• Assignment
The result should be an exact copy of the entries below, free of pictures.

# # #

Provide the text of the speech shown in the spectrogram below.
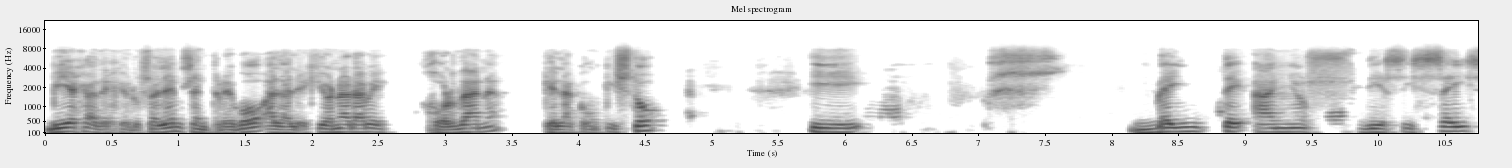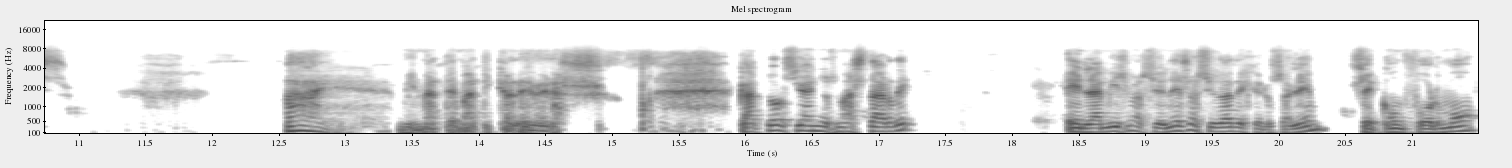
vieja de Jerusalén, se entregó a la Legión Árabe Jordana, que la conquistó, y 20 años, 16. Ay, mi matemática de veras. 14 años más tarde, en la misma en esa ciudad de Jerusalén, se conformó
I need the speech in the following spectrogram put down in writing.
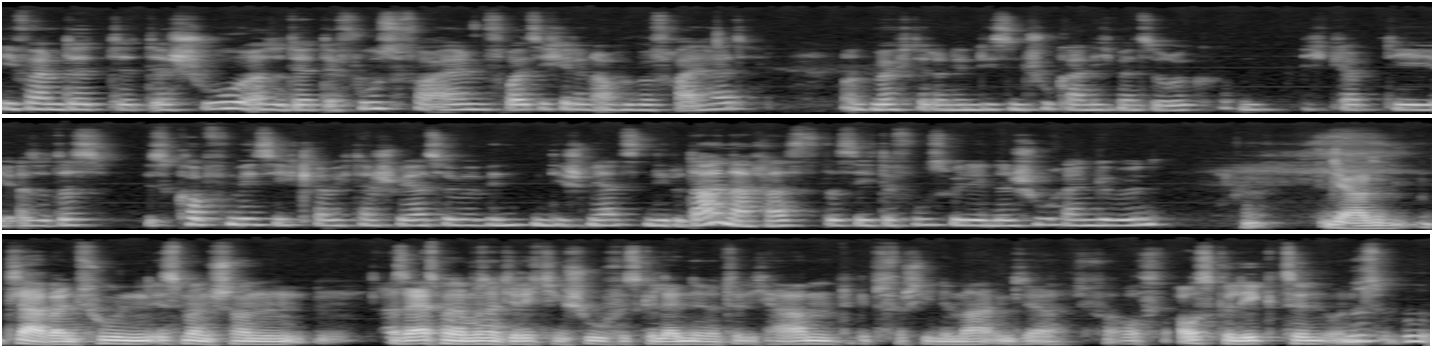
Die, vor allem der, der, der Schuh, also der, der Fuß vor allem, freut sich ja dann auch über Freiheit und möchte dann in diesen Schuh gar nicht mehr zurück. Und ich glaube, die, also das ist kopfmäßig, glaube ich, dann schwer zu überwinden, die Schmerzen, die du danach hast, dass sich der Fuß wieder in den Schuh reingewöhnt. Ja, also klar, beim Tun ist man schon, also erstmal muss man die richtigen Schuhe fürs Gelände natürlich haben. Da gibt es verschiedene Marken, die da aus, ausgelegt sind. Und Muss, mu-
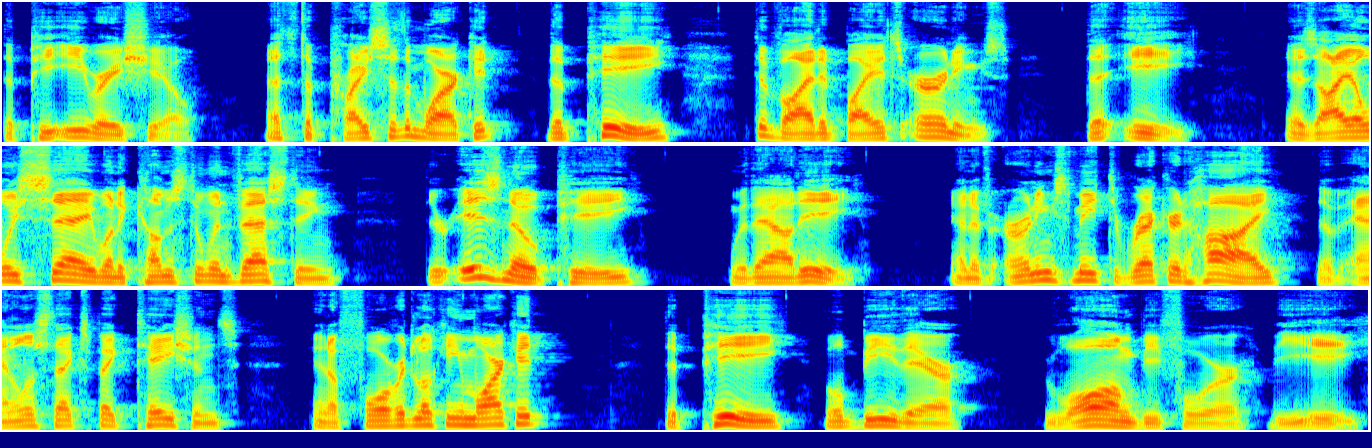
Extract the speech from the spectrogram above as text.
the PE ratio. That's the price of the market, the P divided by its earnings, the E. As I always say when it comes to investing, there is no P without E. And if earnings meet the record high of analyst expectations in a forward looking market, the P will be there long before the E.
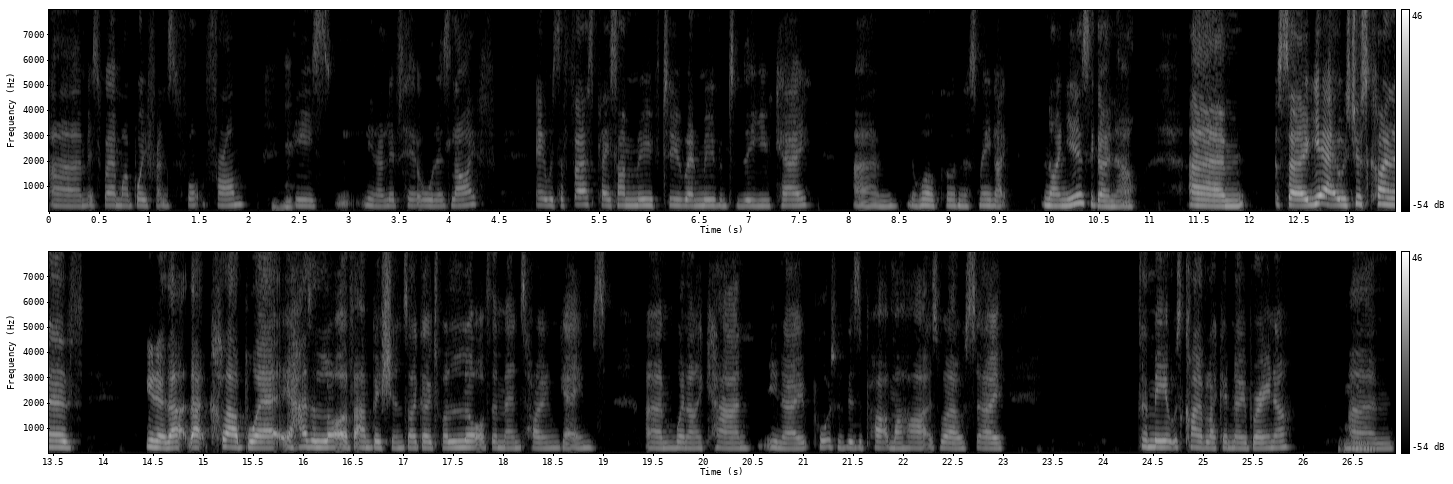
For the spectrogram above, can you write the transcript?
Um, it's where my boyfriend's from. Mm-hmm. He's you know lived here all his life. It was the first place I moved to when moving to the UK. Um, well, goodness me, like nine years ago now. Um, so yeah, it was just kind of you know that that club where it has a lot of ambitions. I go to a lot of the men's home games um, when I can. You know, Portsmouth is a part of my heart as well. So for me, it was kind of like a no brainer. Mm. Um,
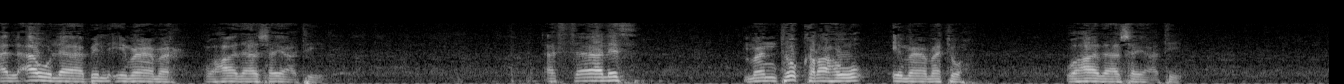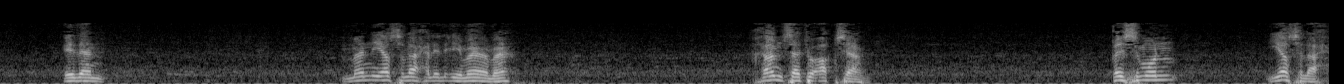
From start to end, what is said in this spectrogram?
الأولى بالإمامة وهذا سيأتي. الثالث من تكره إمامته. وهذا سيأتي. اذا من يصلح للإمامة خمسة أقسام. قسم يصلح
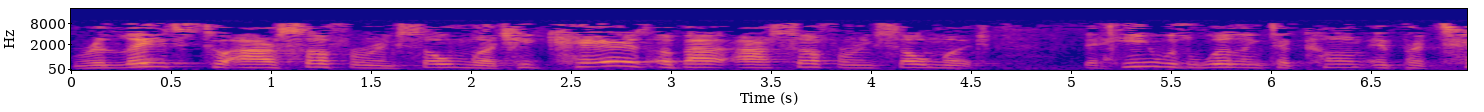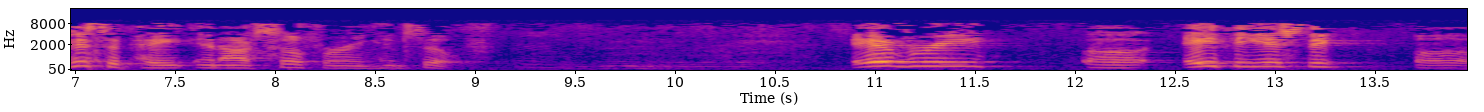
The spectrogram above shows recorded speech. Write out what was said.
relates to our suffering so much. He cares about our suffering so much that he was willing to come and participate in our suffering himself. Every uh, atheistic uh,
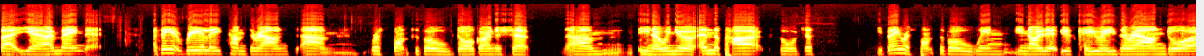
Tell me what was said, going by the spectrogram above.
but yeah, I mean, I think it really comes around um, responsible dog ownership. Um, you know, when you're in the parks or just you're being responsible when you know that there's kiwis around or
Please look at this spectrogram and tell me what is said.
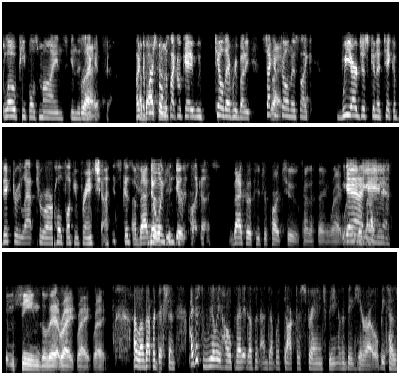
blow people's minds in the Right. second film. Like the first film the- is like okay we killed everybody. Second Right. film is like we are just gonna take a victory lap through our whole fucking franchise because Uh, back no to the one can do Future this part- like us. Back to the Future Part Two kind of thing, right? where Yeah, go yeah, yeah. To the scenes of that, right, right, right. I love that prediction. I just really hope that it doesn't end up with Doctor Strange being the big hero because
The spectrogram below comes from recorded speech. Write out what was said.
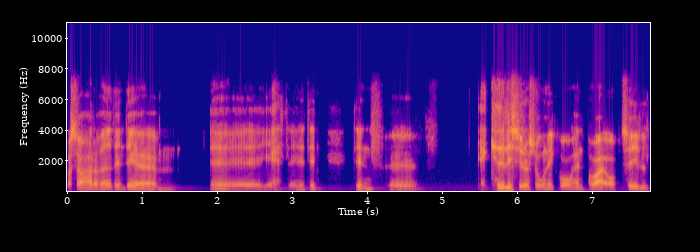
Og så har der været den der, øh, ja, den, den øh, ja, kedelige situation, ikke? hvor han på vej op til,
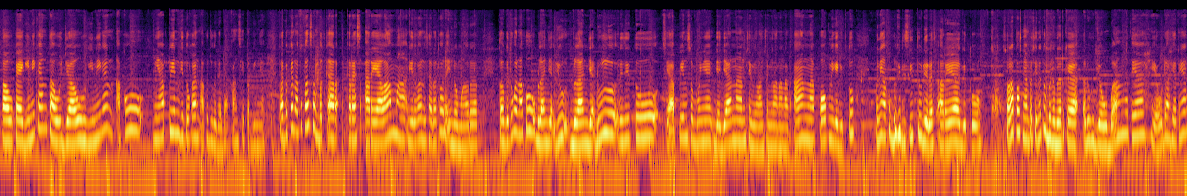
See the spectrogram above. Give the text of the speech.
Tahu kayak gini kan tahu jauh gini kan aku nyiapin gitu kan. Aku juga dadakan sih perginya. Tapi kan aku kan sempet ke, ke rest area lama gitu kan. Di sana tuh ada Indomaret tau gitu kan aku belanja ju belanja dulu di situ siapin semuanya jajanan cemilan-cemilan anak-anak pop mie kayak gitu tuh mending aku beli di situ di rest area gitu. Soalnya pas nyampe sini tuh bener-bener kayak aduh jauh banget ya. Ya udah akhirnya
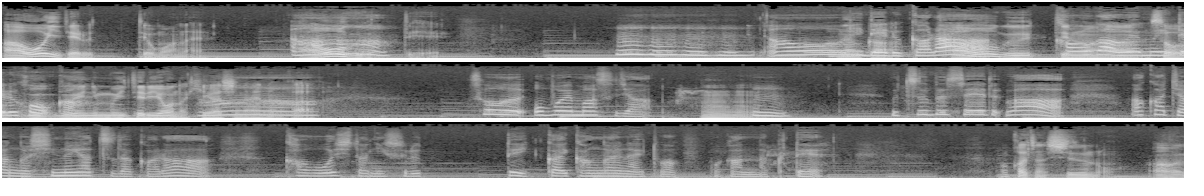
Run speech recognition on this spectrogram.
仰いでるって思わない？あ仰ぐーって。うんうんうんうん。仰いでるから仰ぐっていうのは顔が上向いてる方か。上に向いてるような気がしないのか。そう覚えますじゃあ。うん、うん。うつ伏せは赤ちゃんが死ぬやつだから顔を下にするって一回考えないとわ分かんなくて。赤ちゃん死ぬの？あ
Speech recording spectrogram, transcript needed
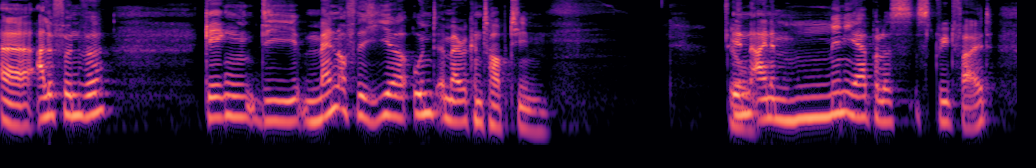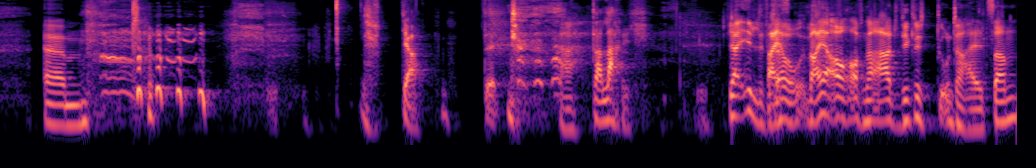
äh, alle fünfe gegen die Men of the Year und American Top Team Jo. in einem Minneapolis Street Fight. Ähm, ja, da, Ah. da lache ich. Ja, war ja, war ja auch auf eine Art wirklich unterhaltsam.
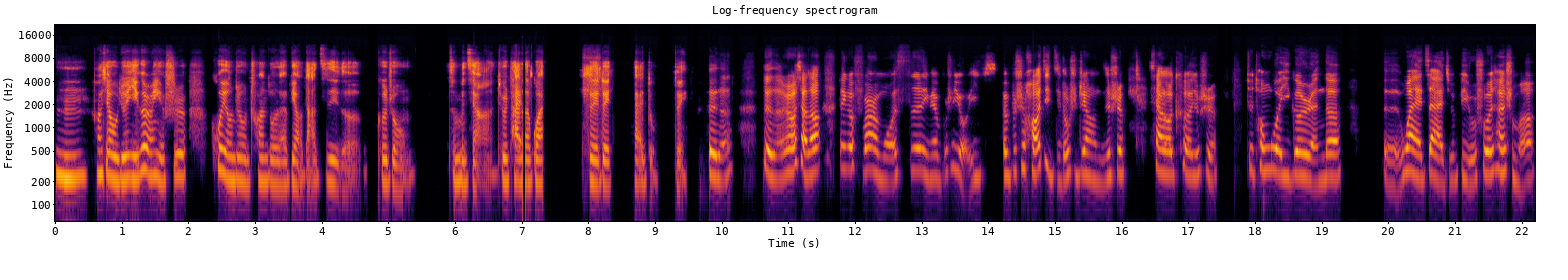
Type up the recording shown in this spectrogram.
嗯，而且我觉得一个人也是会用这种穿着来表达自己的各种，怎么讲，就是他的观，对对，态度，对，对的。对的，让我想到那个福尔摩斯里面不是有一，呃，不是好几集都是这样子，就是夏洛克就是就通过一个人的呃外在，就比如说他什么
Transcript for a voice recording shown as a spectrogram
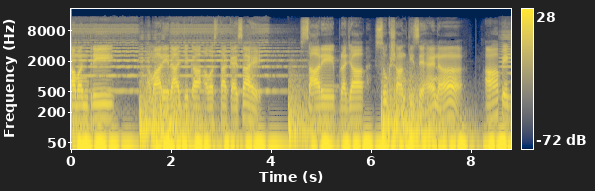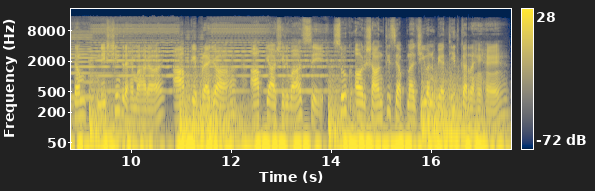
महामंत्री, हमारे राज्य का अवस्था कैसा है? सारे प्रजा सुख शांति से है ना? आप एकदम निश्चिंत रहे महाराज। आपके प्रजा आपके आशीर्वाद से सुख और शांति से अपना जीवन व्यतीत कर रहे हैं।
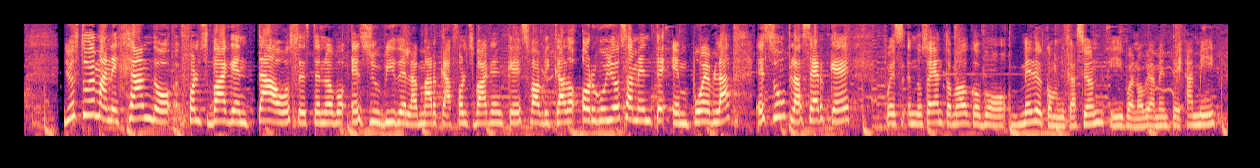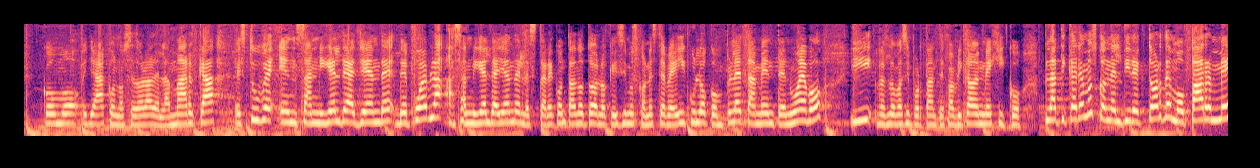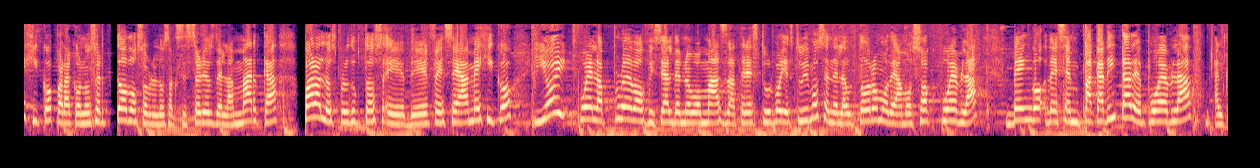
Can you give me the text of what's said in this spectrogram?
Yo estuve manejando Volkswagen Taos, este nuevo SUV de la marca Volkswagen que es fabricado orgullosamente en Puebla. Es un placer que pues nos hayan tomado como medio de comunicación y bueno, obviamente a mí como ya conocedora de la marca. Estuve en San Miguel de Allende, de Puebla a San Miguel de Allende. Les estaré contando todo lo que hicimos con este vehículo completamente nuevo y, pues lo más importante, fabricado en México. Platicaremos con el director de Mopar México para conocer todo sobre los accesorios de la marca para los productos eh, de FCA México. Y hoy fue la prueba oficial del nuevo Mazda 3 Turbo y estuvimos en el autódromo de Amozoc, Puebla. Vengo desempacadita de Puebla,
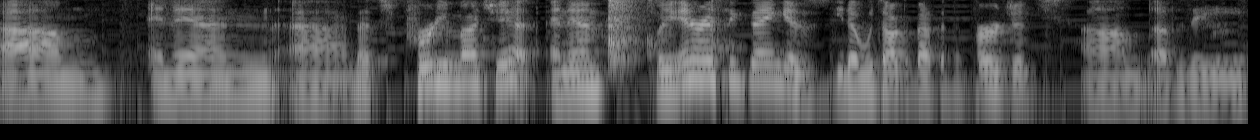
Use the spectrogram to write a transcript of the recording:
Um, and then uh, that's pretty much it. And then the interesting thing is, you know, we talk about the divergence um, of the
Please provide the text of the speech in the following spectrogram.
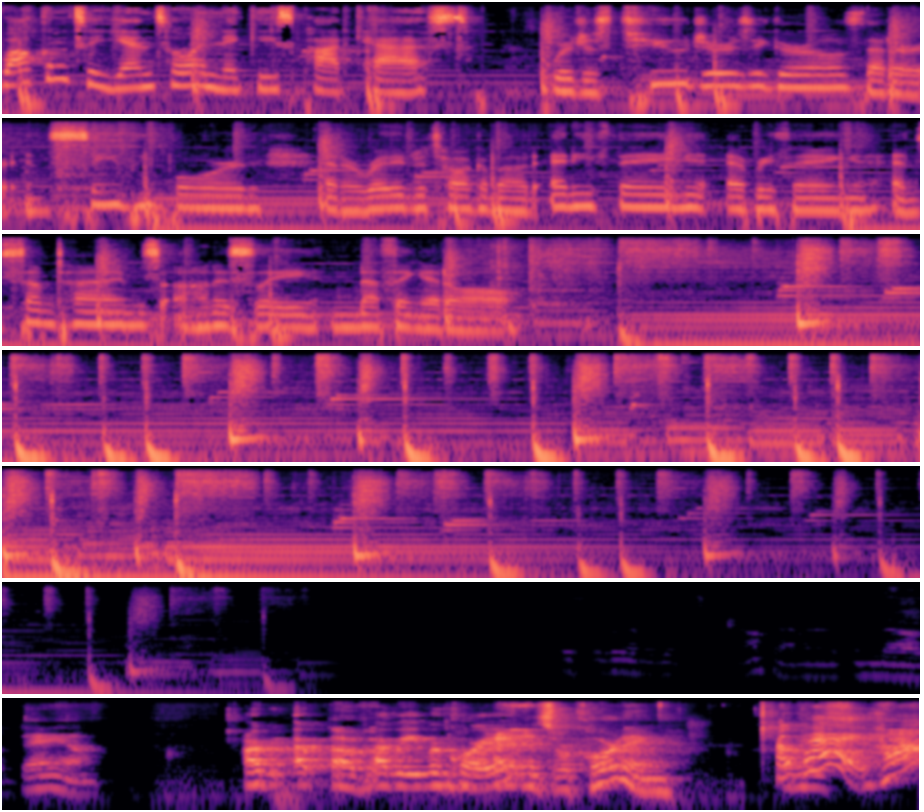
Welcome to Yentl and Nikki's podcast. We're just two Jersey girls that are insanely bored and are ready to talk about anything, everything, and sometimes, honestly, nothing at all. Are, we recording? It's recording. Okay.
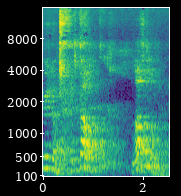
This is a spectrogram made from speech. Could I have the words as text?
Here we go. It's called. Love the Lord.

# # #

• Response area
Provide the text of the speech shown in the spectrogram below.
vieja de Jerusalén, se entregó a la Legión Árabe Jordana, que la conquistó, y 20 años, 16. Ay, mi matemática de veras. 14 años más tarde, en la misma en esa ciudad de Jerusalén, se conformó
I need the speech in the following spectrogram put down in writing.
Die, vor allem der, der, der Schuh, also der, der Fuß vor allem, freut sich ja dann auch über Freiheit und möchte dann in diesen Schuh gar nicht mehr zurück. Und ich glaube, die, also das ist kopfmäßig, glaube ich, dann schwer zu überwinden, die Schmerzen, die du danach hast, dass sich der Fuß wieder in den Schuh reingewöhnt. Ja, also klar, beim Tun ist man schon, also erstmal muss man die richtigen Schuhe fürs Gelände natürlich haben. Da gibt es verschiedene Marken, die da aus, ausgelegt sind. Und Muss, mu-
Extract the speech from the spectrogram above as text.
the PE ratio. That's the price of the market, the P divided by its earnings, the E. As I always say when it comes to investing, there is no P without E. And if earnings meet the record high of analyst expectations in a forward looking market, the P will be there long before the E.
For the spectrogram above, can you write the transcript?
Um, it's where my boyfriend's from. Mm-hmm. He's you know lived here all his life. It was the first place I moved to when moving to the UK. Um, well, goodness me, like nine years ago now. Um, so yeah, it was just kind of you know that that club where it has a lot of ambitions. I go to a lot of the men's home games um, when I can. You know, Portsmouth is a part of my heart as well. So for me, it was kind of like a no brainer. Mm. Um,
From start to end, what is said in this spectrogram?
الأولى بالإمامة وهذا سيأتي. الثالث من تكره إمامته. وهذا سيأتي. اذا من يصلح للإمامة خمسة أقسام. قسم يصلح
The spectrogram above shows recorded speech. Write out what was said.
relates to our suffering so much. He cares about our suffering so much that he was willing to come and participate in our suffering himself. Every uh, atheistic uh,
Tell me what was said, going by the spectrogram above.
but yeah, I mean, I think it really comes around um, responsible dog ownership. Um, you know, when you're in the parks or just you're being responsible when you know that there's kiwis around or
Please look at this spectrogram and tell me what is said.
blow people's minds in the Right. second film. Like the first film the- is like okay we killed everybody. Second Right. film is like we are just gonna take a victory lap through our whole fucking franchise because Uh, back no to the one can do Future this part- like us. Back to the Future Part Two kind of thing, right? where Yeah, go yeah, yeah. To the scenes of that, right, right, right. I love that prediction. I just really hope that it doesn't end up with Doctor Strange being the big hero because
The spectrogram below comes from recorded speech. Write out what was said.
Og så har der været den der, øh, ja, den, den øh, ja, kedelige situation, ikke? hvor han på vej op til,
See the spectrogram above. Give the text of the speech.
Tahu kayak gini kan tahu jauh gini kan aku nyiapin gitu kan. Aku juga dadakan sih perginya. Tapi kan aku kan sempet ke, ke rest area lama gitu kan. Di sana tuh ada Indomaret tau gitu kan aku belanja ju belanja dulu di situ siapin semuanya jajanan cemilan-cemilan anak-anak pop mie kayak gitu tuh mending aku beli di situ di rest area gitu. Soalnya pas nyampe sini tuh bener-bener kayak aduh jauh banget ya. Ya udah akhirnya
Run speech recognition on this spectrogram.
仰いでるって思わない？あ仰ぐーって。うんうんうんうん。仰いでるから仰ぐっていうのは顔が上向いてる方か。上に向いてるような気がしないのか。そう覚えますじゃあ。うん、うん。うつ伏せは赤ちゃんが死ぬやつだから顔を下にするって一回考えないとわ分かんなくて。赤ちゃん死ぬの？あ
Speech recording spectrogram, transcript needed
äh, alle fünfe gegen die Men of the Year und American Top Team Jo. in einem Minneapolis Street Fight. Ähm, ja, da, Ah. da lache ich. Ja, war ja, war ja auch auf eine Art wirklich unterhaltsam.
Type up the recording shown in this spectrogram.
嗯，而且我觉得一个人也是会用这种穿着来表达自己的各种，怎么讲，就是他的观，对对，态度，对，对的。对的，让我想到那个福尔摩斯里面不是有一，呃，不是好几集都是这样子，就是夏洛克就是就通过一个人的呃外在，就比如说他什么
Transcript for a voice recording shown as a spectrogram
महामंत्री, हमारे राज्य का अवस्था कैसा है? सारे प्रजा सुख शांति से है ना? आप एकदम निश्चिंत रहे महाराज। आपके प्रजा आपके आशीर्वाद से सुख और शांति से अपना जीवन व्यतीत कर रहे हैं।
Can you give me the text of what's said in this spectrogram?
Yo estuve manejando Volkswagen Taos, este nuevo SUV de la marca Volkswagen que es fabricado orgullosamente en Puebla. Es un placer que pues nos hayan tomado como medio de comunicación y bueno, obviamente a mí como ya conocedora de la marca. Estuve en San Miguel de Allende, de Puebla a San Miguel de Allende. Les estaré contando todo lo que hicimos con este vehículo completamente nuevo y, pues lo más importante, fabricado en México. Platicaremos con el director de Mopar México para conocer todo sobre los accesorios de la marca para los productos eh, de FCA México. Y hoy fue la prueba oficial del nuevo Mazda 3 Turbo y estuvimos en el autódromo de Amozoc, Puebla. Vengo desempacadita de Puebla,
Use the spectrogram to write a transcript of the recording:
Um, and then uh, that's pretty much it. And then the interesting thing is, you know, we talk about the divergence um, of the
Please provide the text of the speech in the following spectrogram.
Welcome to Yentl and Nikki's podcast. We're just two Jersey girls that are insanely bored and are ready to talk about anything, everything, and sometimes, honestly, nothing at all. Are, we recording? It's recording. Okay.
This is a spectrogram made from speech. Could I have the words as text?
Here we go. It's called. Love the Lord.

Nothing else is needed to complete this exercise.